[Dataset records]
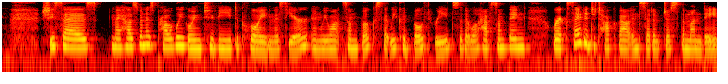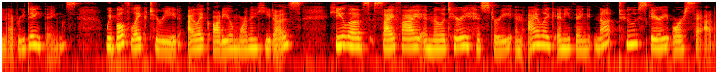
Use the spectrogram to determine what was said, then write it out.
she says, My husband is probably going to be deploying this year, and we want some books that we could both read so that we'll have something we're excited to talk about instead of just the mundane everyday things. We both like to read. I like audio more than he does. He loves sci fi and military history, and I like anything not too scary or sad.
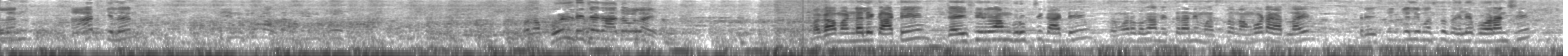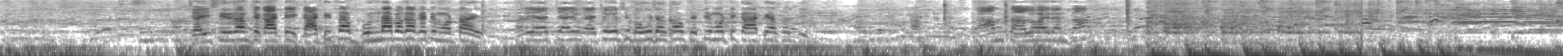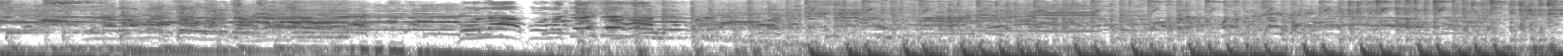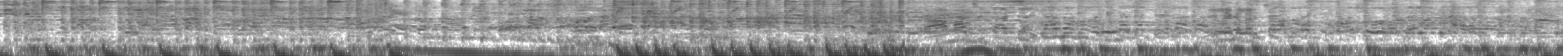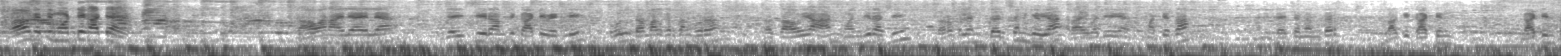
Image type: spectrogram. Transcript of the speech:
शर्ट आठ किलन. तीन ग्रुप असतात तीन ग्रुप बघा फुल डीजे गाजवलाय. बघा मंडळी काठी जय श्रीराम ग्रुपची काठी. समोर बघा मित्रांनी मस्त नंगोटा घातलाय. ड्रेसिंग केली मस्त सगळे पोरांची. जय श्रीरामची काठी. काठीचा बुंदा बघा किती मोठा आहे. आणि याच्या याच्या वर्षी बघू शकता हो, किती मोठी काठी असेल ती. काम चालू आहे त्यांचा.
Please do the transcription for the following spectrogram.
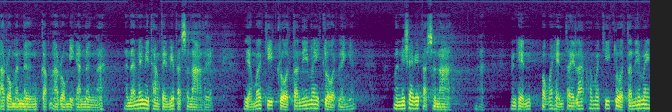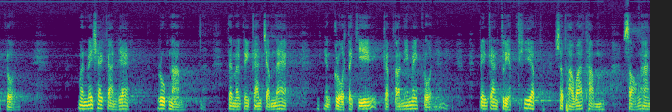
อารมณ์อันหนึ่งกับอารมณ์อีกอันหนึ่งนะอันนั้นไม่มีทางเป็นวิปัสสนาเลย อย่างเมื่อกี้โกรธตอนนี้ไม่โกรธอะไรเงี้ย มันไม่ใช่วิปัสสนามันเห็นบอกว่าเห็นไตรลักษณ์เพราะเมื่อกี้โกรธตอนนี้ไม่โกรธมันไม่ใช่การแยกรูปนาม แต่มันเป็นการจำแนก อย่างโกรธตะกี้กับตอนนี้ไม่โกรธเป็นการเปรียบเทียบสภาวะธรรมสองอัน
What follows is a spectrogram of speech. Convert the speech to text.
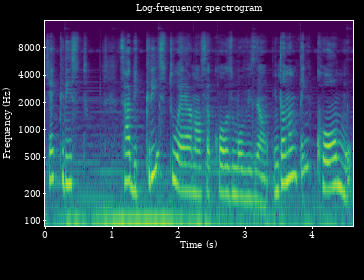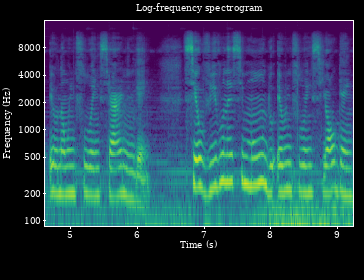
que é Cristo. Sabe, Cristo é a nossa cosmovisão. Então não tem como eu não influenciar ninguém. Se eu vivo nesse mundo, eu influencio alguém.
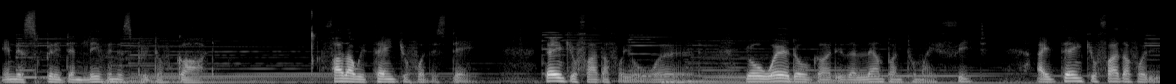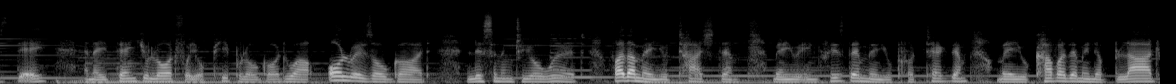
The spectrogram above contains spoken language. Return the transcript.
in the Spirit and live in the Spirit of God. Father, we thank you for this day. Thank you, Father, for your word. Your word, oh God, is a lamp unto my feet I thank you, Father, for this day. And I thank you, Lord, for your people, oh God, who are always, oh God, listening to your word. Father, may you touch them. May you increase them. May you protect them. May you cover them in the blood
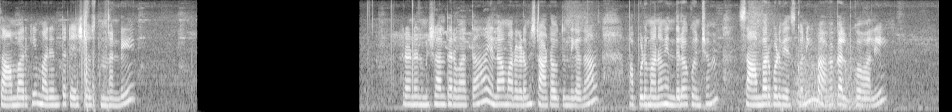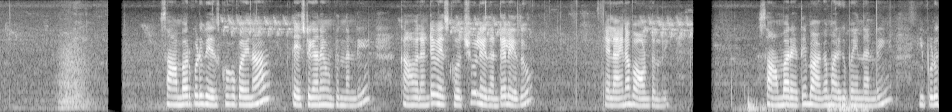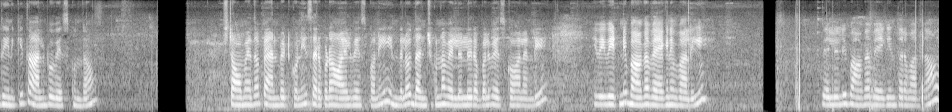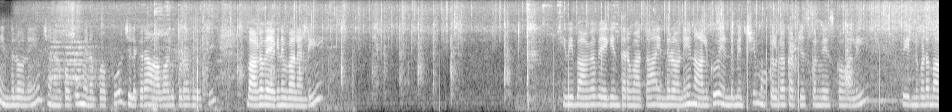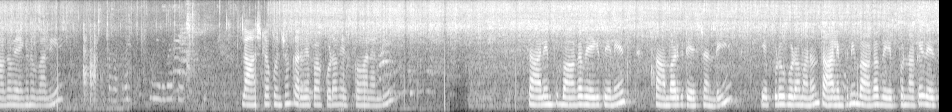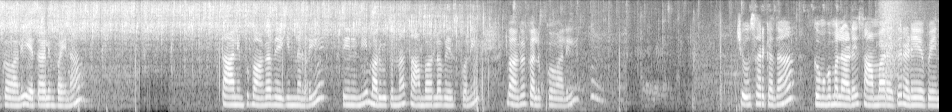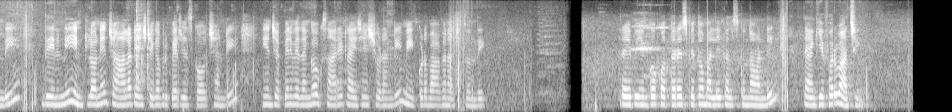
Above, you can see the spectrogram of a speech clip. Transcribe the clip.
సాంబార్కి మరింత టేస్ట్ వస్తుందండి. రెండు నిమిషాల తర్వాత ఇలా మరగడం స్టార్ట్ అవుతుంది కదా. అప్పుడు మనం ఇందులో కొంచెం సాంబార్ పొడి వేసుకొని బాగా కలుపుకోవాలి. సాంబార్ పొడి వేసుకోకపోయినా టేస్ట్గానే ఉంటుందండి. కావాలంటే వేసుకోవచ్చు లేదంటే లేదు. ఎలా అయినా బాగుంటుంది. సాంబార్ అయితే బాగా మరిగిపోయిందండి. ఇప్పుడు దీనికి తాలింపు వేసుకుందాం. స్టవ్ మీద ప్యాన్ పెట్టుకొని సరిపడా ఆయిల్ వేసుకొని ఇందులో దంచుకున్న వెల్లుల్లి రబ్బలు వేసుకోవాలండి. ఇవి వీటిని బాగా వేగనివ్వాలి. వెల్లుల్లి బాగా వేగిన తర్వాత ఇందులోనే శనగపప్పు మినపప్పు జీలకర్ర ఆవాలు కూడా వేసి బాగా వేగనివ్వాలండి. ఇవి బాగా వేగిన తర్వాత ఇందులోనే నాలుగు ఎండుమిర్చి ముక్కలుగా కట్ చేసుకొని వేసుకోవాలి. వీటిని కూడా బాగా వేగనివ్వాలి. లాస్ట్లో కొంచెం కరివేపాకు కూడా వేసుకోవాలండి. తాలింపు బాగా వేగితేనే సాంబార్కి టేస్ట్ అండి. ఎప్పుడు కూడా మనం తాలింపుని బాగా వేపుకున్నాకే వేసుకోవాలి. ఏ తాలింపు అయినా తాలింపు బాగా వేగిందండి. దీనిని మరుగుతున్న సాంబార్లో వేసుకొని బాగా కలుపుకోవాలి. చూసారు కదా? గుమగుమలాడే సాంబార్ అయితే రెడీ అయిపోయింది. దీనిని ఇంట్లోనే చాలా టేస్టీగా ప్రిపేర్ చేసుకోవచ్చండి. నేను చెప్పిన విధంగా ఒకసారి ట్రై చేసి చూడండి. మీకు కూడా బాగా నచ్చుతుంది. రేపు ఇంకో కొత్త రెసిపీతో మళ్ళీ కలుసుకుందామండి. Thank you for watching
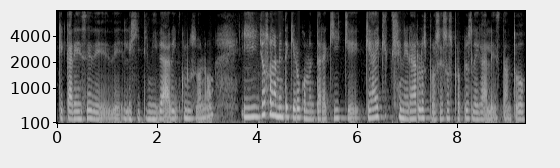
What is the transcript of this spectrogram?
que, carece de, de, legitimidad incluso, ¿no? Y yo solamente quiero comentar aquí que, que hay que generar los procesos propios legales, tanto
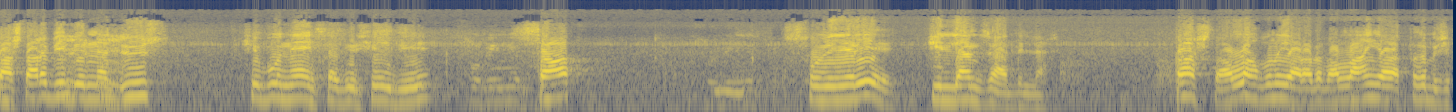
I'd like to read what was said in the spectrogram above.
Daşları bir-birinə düz ki, bu nə isə bir şeydir, sat, suveniri gildən düzəldirlər. Daşdır, Allah bunu yaradıb, Allahın yaratdığı bir şey.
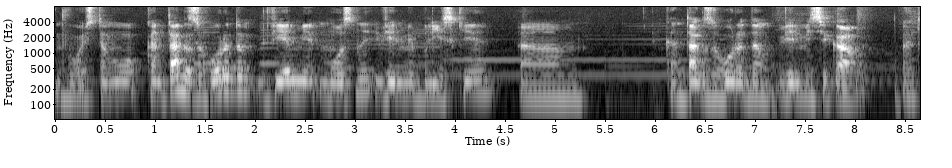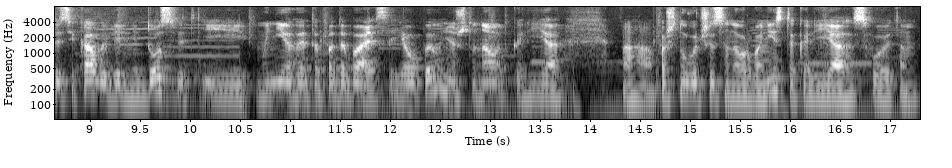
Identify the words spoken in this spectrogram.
Вось таму контакт з горадам вельмі моцны вельмі блізкі. Контакт з горадам вельмі цікавы. Это цікавы вельмі досвед і мне гэта падабаецца. Я ўпэўнен што нават калі я ага, пачну вучыцца на урбаніста калі я свою там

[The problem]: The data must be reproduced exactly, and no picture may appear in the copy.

[Exercise answer]:
Use the spectrogram to determine what was said, then write it out.
she says, My husband is probably going to be deploying this year, and we want some books that we could both read so that we'll have something we're excited to talk about instead of just the mundane everyday things. We both like to read. I like audio more than he does. He loves sci fi and military history, and I like anything not too scary or sad.
Image type: spectrogram. Transcript of the speech:
शर्ट आठ किलन. तीन ग्रुप असतात तीन ग्रुप बघा फुल डीजे गाजवलाय. बघा मंडळी काठी जय श्रीराम ग्रुपची काठी. समोर बघा मित्रांनी मस्त नंगोटा घातलाय. ड्रेसिंग केली मस्त सगळे पोरांची. जय श्रीरामची काठी. काठीचा बुंदा बघा किती मोठा आहे. आणि याच्या याच्या वर्षी बघू शकता हो, किती मोठी काठी असेल ती. काम चालू आहे त्यांचा.
Please do the transcription for the following spectrogram.
อารมณ์อันหนึ่งกับอารมณ์อีกอันหนึ่งนะอันนั้นไม่มีทางเป็นวิปัสสนาเลย อย่างเมื่อกี้โกรธตอนนี้ไม่โกรธอะไรเงี้ย มันไม่ใช่วิปัสสนามันเห็นบอกว่าเห็นไตรลักษณ์เพราะเมื่อกี้โกรธตอนนี้ไม่โกรธมันไม่ใช่การแยกรูปนาม แต่มันเป็นการจำแนก อย่างโกรธตะกี้กับตอนนี้ไม่โกรธเป็นการเปรียบเทียบสภาวะธรรมสองอัน
What follows is a spectrogram of speech. Convert the speech to text.
que é Cristo. Sabe, Cristo é a nossa cosmovisão. Então não tem como eu não influenciar ninguém. Se eu vivo nesse mundo, eu influencio alguém.
The spectrogram above contains spoken language. Return the transcript.
in the Spirit and live in the Spirit of God. Father, we thank you for this day. Thank you, Father, for your word. Your word, oh God, is a lamp unto my feet I thank you, Father, for this day. And I thank you, Lord, for your people, oh God, who are always, oh God, listening to your word. Father, may you touch them. May you increase them. May you protect them. May you cover them in the blood
Above, you can see the spectrogram of a speech clip. Transcribe the clip.
సాంబార్కి మరింత టేస్ట్ వస్తుందండి. రెండు నిమిషాల తర్వాత ఇలా మరగడం స్టార్ట్ అవుతుంది కదా. అప్పుడు మనం ఇందులో కొంచెం సాంబార్ పొడి వేసుకొని బాగా కలుపుకోవాలి. సాంబార్ పొడి వేసుకోకపోయినా టేస్ట్గానే ఉంటుందండి. కావాలంటే వేసుకోవచ్చు లేదంటే లేదు. ఎలా అయినా బాగుంటుంది. సాంబార్ అయితే బాగా మరిగిపోయిందండి. ఇప్పుడు దీనికి తాలింపు వేసుకుందాం. స్టవ్ మీద ప్యాన్ పెట్టుకొని సరిపడా ఆయిల్ వేసుకొని ఇందులో దంచుకున్న వెల్లుల్లి రబ్బలు వేసుకోవాలండి. ఇవి వీటిని బాగా వేగనివ్వాలి. వెల్లుల్లి బాగా వేగిన తర్వాత ఇందులోనే శనగపప్పు మినపప్పు జీలకర్ర ఆవాలు కూడా వేసి బాగా వేగనివ్వాలండి. ఇవి బాగా వేగిన తర్వాత ఇందులోనే నాలుగు ఎండుమిర్చి ముక్కలుగా కట్ చేసుకొని వేసుకోవాలి. వీటిని కూడా బాగా వేగనివ్వాలి. లాస్ట్లో కొంచెం కరివేపాకు కూడా వేసుకోవాలండి. తాలింపు బాగా వేగితేనే సాంబార్కి టేస్ట్ అండి. ఎప్పుడు కూడా మనం తాలింపుని బాగా వేపుకున్నాకే వేసుకోవాలి. ఏ తాలింపు అయినా తాలింపు బాగా వేగిందండి. దీనిని మరుగుతున్న సాంబార్లో వేసుకొని బాగా కలుపుకోవాలి. చూసారు కదా? గుమగుమలాడే సాంబార్ అయితే రెడీ అయిపోయింది. దీనిని ఇంట్లోనే చాలా టేస్టీగా ప్రిపేర్ చేసుకోవచ్చండి. నేను చెప్పిన విధంగా ఒకసారి ట్రై చేసి చూడండి. మీకు కూడా బాగా నచ్చుతుంది. రేపు ఇంకో కొత్త రెసిపీతో మళ్ళీ కలుసుకుందామండి. Thank you for watching
What is the transcript of this spectrogram?
que, carece de, de, legitimidad incluso, ¿no? Y yo solamente quiero comentar aquí que, que hay que generar los procesos propios legales, tanto
I'd like to read what was said in the spectrogram above.
Daşları bir-birinə düz ki, bu nə isə bir şeydir, sat, suveniri gildən düzəldirlər. Daşdır, Allah bunu yaradıb, Allahın yaratdığı bir şey.
Identify the words spoken in this spectrogram.
Вось таму контакт з горадам вельмі моцны вельмі блізкі. Контакт з горадам вельмі цікавы. Это цікавы вельмі досвед і мне гэта падабаецца. Я ўпэўнен што нават калі я ага, пачну вучыцца на урбаніста калі я свою там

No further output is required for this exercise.